In 2003, Twin brought together a global network of nut producers to increase smallholder market access by developing the first ever Fairtrade standards for nuts. Fairtrade helped to boost sales, but to achieve a seismic shift in the market we went back to the producers to discuss setting up a game changing nut company. In 2007, Liberation Foods, the world’s first farmer-owned ethical nut business, was launched by the International Nut Cooperative (INC), Twin and Equal Exchange UK, with support from Comic Relief, Cordaid and The Hunter Foundation.
INC cooperative members representing 22,000 farmers across Asia, Africa and Central America own a 43% share in Liberation, Twin owns a 23% share and the remaining shares are held by Cordaid, Equal Exchange in the UK and USA, and other ethical investors. Twin also sits on Liberation’s Board alongside two producer representatives elected by the INC to guide the company’s strategic decision-making.

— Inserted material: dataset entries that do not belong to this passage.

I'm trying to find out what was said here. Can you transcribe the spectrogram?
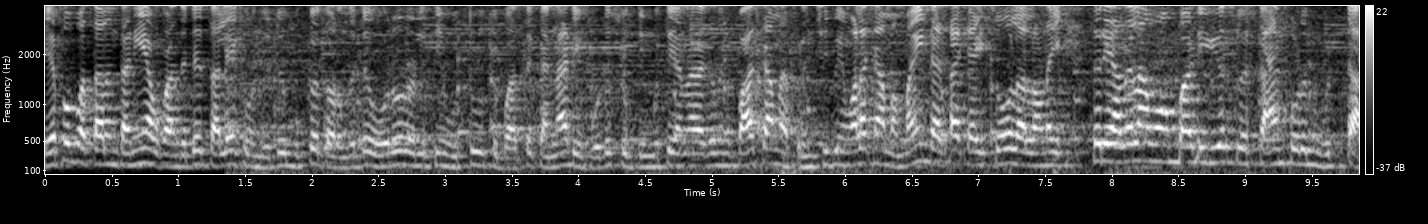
எப்போ பார்த்தாலும் தனியாக உட்காந்துட்டு தலையை வந்துட்டு புக்கை திறந்துட்டு ஒரு ஒரு எழுத்தையும் உத்து உத்து பார்த்து கண்ணாடி போட்டு சுற்றி முற்றி என்ன நடக்குதுன்னு பார்க்காம ஃப்ரெண்ட்ஷிப்பையும் வளர்க்காம மைண்ட் அட்டாக் ஆகி சோல் அலோனை சரி அதெல்லாம் ஓம்பாடி யூஎஸ்ல ஸ்டான்ஃபோர்டுன்னு விட்டா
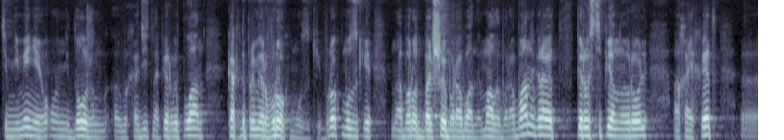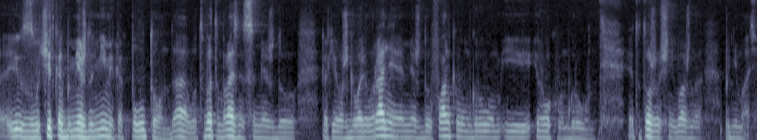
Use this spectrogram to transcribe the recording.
тем не менее, он не должен выходить на первый план, как, например, в рок-музыке. В рок-музыке, наоборот, большой барабан и малый барабан играют первостепенную роль, а хай-хет э, звучит как бы между ними, как полутон. Да? Вот в этом разница между, как я уже говорил ранее, между фанковым грувом и, и роковым грувом. Это тоже очень важно понимать.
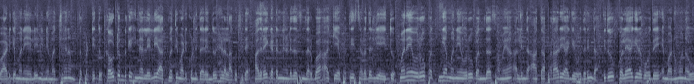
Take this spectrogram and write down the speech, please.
ಬಾಡಿಗೆ ಮನೆಯಲ್ಲಿ ನಿನ್ನೆ ಮಧ್ಯಾಹ್ನ ಮೃತಪಟ್ಟಿದ್ದು, ಕೌಟುಂಬಿಕ ಹಿನ್ನೆಲೆಯಲ್ಲಿ ಆತ್ಮಹತ್ಯೆ ಮಾಡಿಕೊಂಡಿದ್ದಾರೆ ಎಂದು ಹೇಳಲಾಗುತ್ತಿದೆ. ಆದರೆ ಘಟನೆ ನಡೆದ ಸಂದರ್ಭ ಆಕೆಯ ಪತಿ ಸ್ಥಳದಲ್ಲಿಯೇ ಇದ್ದು, ಮನೆಯವರು, ಪತ್ನಿಯ ಮನೆಯವರು ಬಂದ ಸಮಯ ಅಲ್ಲಿಂದ ಆತ ಪರಾರಿಯಾಗಿರುವುದರಿಂದ ಇದು ಕೊಲೆಯಾಗಿರಬಹುದೇ ಎಂಬ ಅನುಮಾನವು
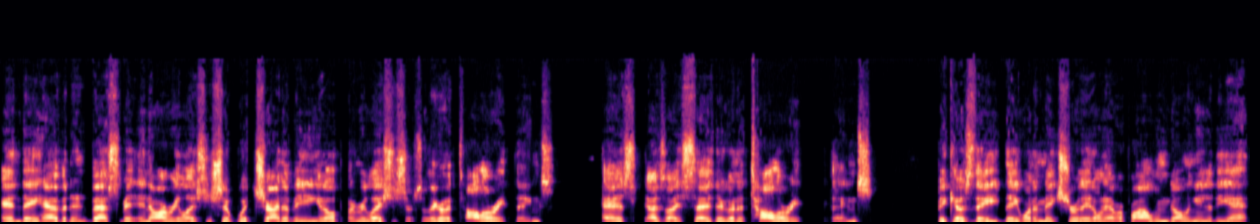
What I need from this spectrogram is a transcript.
and they have an investment in our relationship with China being an open relationship. So they're going to tolerate things as as I said, they're going to tolerate things because they they want to make sure they don't have a problem going into the end.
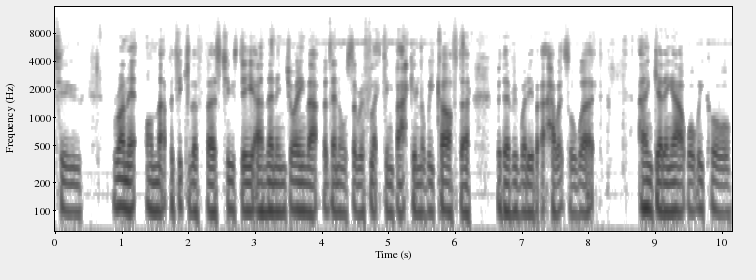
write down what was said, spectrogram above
to run it on that particular first Tuesday and then enjoying that, but then also reflecting back in the week after with everybody about how it's all worked and getting out what we call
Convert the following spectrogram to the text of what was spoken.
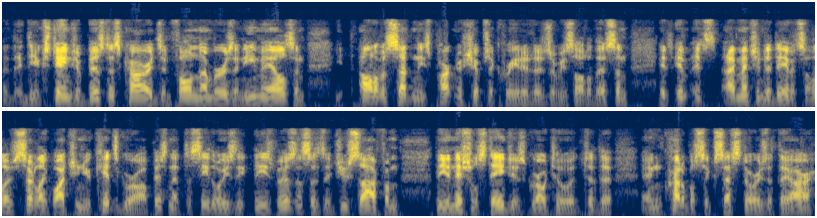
The, the exchange of business cards and phone numbers and emails and all of a sudden these partnerships are created as a result of this. And it, it, it's I mentioned to Dave, it's sort of like watching your kids grow up, isn't it? To see these these businesses that you saw from the initial stages grow to to the incredible success stories that they are.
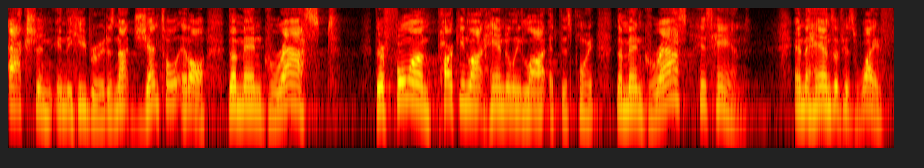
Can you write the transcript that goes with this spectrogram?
action in the Hebrew. It is not gentle at all. The men grasped. They're full on parking lot handling Lot at this point. The men grasped his hand and the hands of his wife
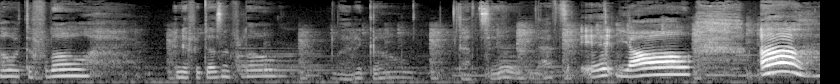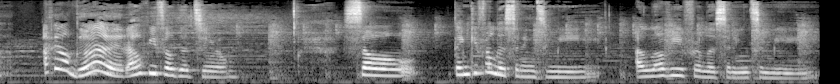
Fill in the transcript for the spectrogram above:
go with the flow. And if it doesn't flow, let it go. That's it. That's it, y'all. Ah, I feel good. I hope you feel good too. So, thank you for listening to me. I love you for listening to me.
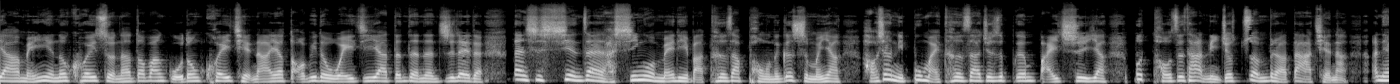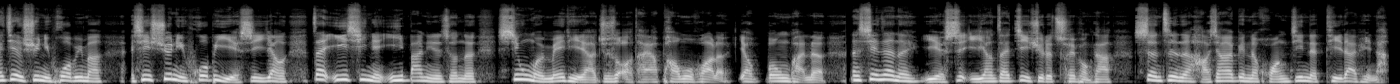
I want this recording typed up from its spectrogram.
啊，每一年都亏损啊，都帮股东亏钱啊，要倒闭的危机啊，等等等之类的。但是现在啊，新闻媒体把特斯拉捧得个什么样？好像你不买特斯拉就是跟白痴一样，不投资它你就赚不了大钱呐！啊，你还记得虚拟货币吗？其实虚拟货币也是一样，在一七年、一八年的时候呢，新闻媒体啊就说哦，它要泡沫化了，要崩盘了。那现在呢，也是一样在继续的吹捧它，甚至呢，好像要变成黄金的替代品呐！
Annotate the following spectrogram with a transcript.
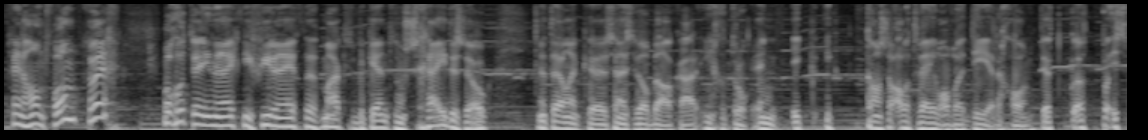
geen hand van. Ga weg. Maar goed, in 1994 maakten ze bekend. Toen scheiden ze ook. Uiteindelijk eh, zijn ze wel bij elkaar ingetrokken. En ik, ik kan ze alle twee wel waarderen. Gewoon. Het, het is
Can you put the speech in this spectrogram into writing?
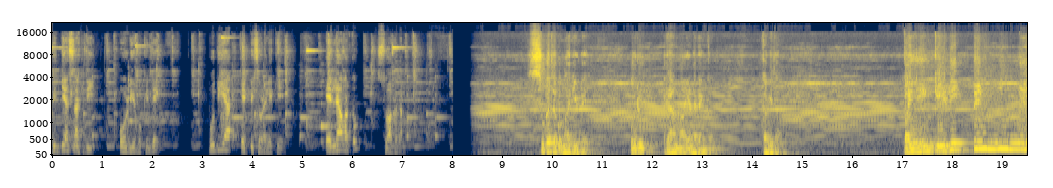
വിദ്യാസാഹിതി ഓഡിയോ ബുക്കിന്റെ പുതിയ എപ്പിസോഡിലേക്ക് എല്ലാവർക്കും സ്വാഗതം. സുഗതകുമാരിയുടെ ഒരു രാമായണ രംഗം കവിത. പൈങ്കിളി പെണ്ണേ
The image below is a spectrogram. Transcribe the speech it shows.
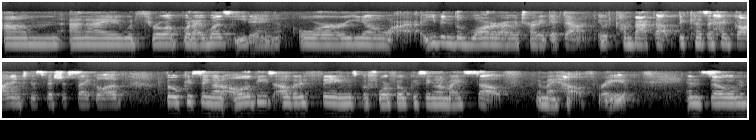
Um, and I would throw up what I was eating, or you know, even the water I would try to get down, it would come back up because I had gotten into this vicious cycle of focusing on all of these other things before focusing on myself and my health, right? And so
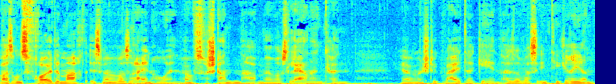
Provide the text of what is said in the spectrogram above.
was uns Freude macht, ist, wenn wir was reinholen, wenn wir es verstanden haben, wenn wir es lernen können. Ja, wenn wir ein Stück weitergehen, also was integrieren.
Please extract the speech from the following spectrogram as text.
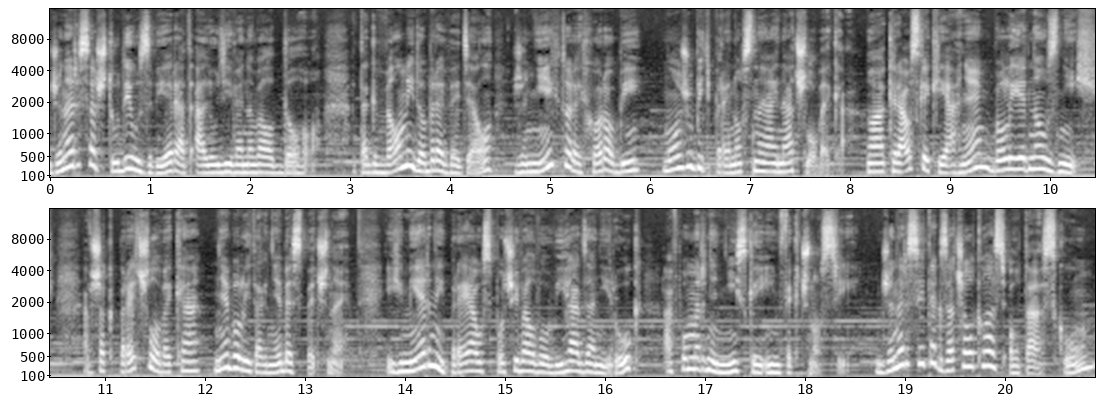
Jenner sa štúdiu zvierat a ľudí venoval dlho a tak veľmi dobre vedel, že niektoré choroby môžu byť prenosné aj na človeka. No a krávské kiahne boli jednou z nich, avšak pre človeka neboli tak nebezpečné. Ich mierny prejav spočíval vo vyhádzaní rúk a v pomerne nízkej infekčnosti. Jenner si tak začal klásť otázku,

Producers not only enjoy better market access through Liberation, they gain valuable market insight and have a platform to share their stories.
Market creation with Liberation
Since its first year of operation, Liberation has supplied the majority of UK supermarket private label Fairtrade nuts, launching into mainstream markets with Tesco, closely followed by Sainsbury’s. Liberation’s award-winning branded products are also available in Waitrose, Traidcraft, Oxfam and independent outlets. As Europe’s largest supplier of Fairtrade nuts, the company is at the forefront of creating a new market segment for ethical nuts and is supported by a host of celebrity ambassadors, including comedian Harry Hill and celebrity chefs Allegra MceEedy, Hugh Fearnley Whittingstall, Antony Worrall Thompson and Gary Rhodes.
Value chain partnership
In addition to trading nuts and developing new value chains in partnership with Liberation, we also collaborate to support smallholder suppliers within key value chains. Our main area of work is in Malawi, where we have been working with Liberation and producer association NASFAM to reinvigorate the export market for groundnuts. Nut exports from Africa have declined significantly due to strict controls on the contaminant aflatoxin. A key focus of our work is therefore on improving quality management practices.
Project overview (Malawi groundnuts):
Gender justice: training farmer leaders to become gender champions and mainstreaming gender across all training. As labour intensive nut processing is considered ‘woman’s work,’ we use the Gender Action Learning System (GALS) methodology at the household and organisational level to ensure women are recognised and fairly rewarded.
Sustainable agriculture: trainings on good agricultural practices, including land use and preparation, planting varietals, and sustainably increasing yields. We also promote water conservation as climate change associated erratic rainfall is increasing causing water stress.
Business Management: work with groundnut associations to make buying systems more effective, efficient, and traceable. We also support extension services provided by cooperatives, improving the design, implementation and monitoring of training and producing a good practice handbook.
Quality: working with Liberation’s Technical Manager to improve Quality Management practices and meet EU export requirements on aflatoxin.
Market access: trading via Twin Trading to Liberation
Reach: NASFAM’s cooperative members representing 74,000 farmers, plus INC members, representing 22,000 farmers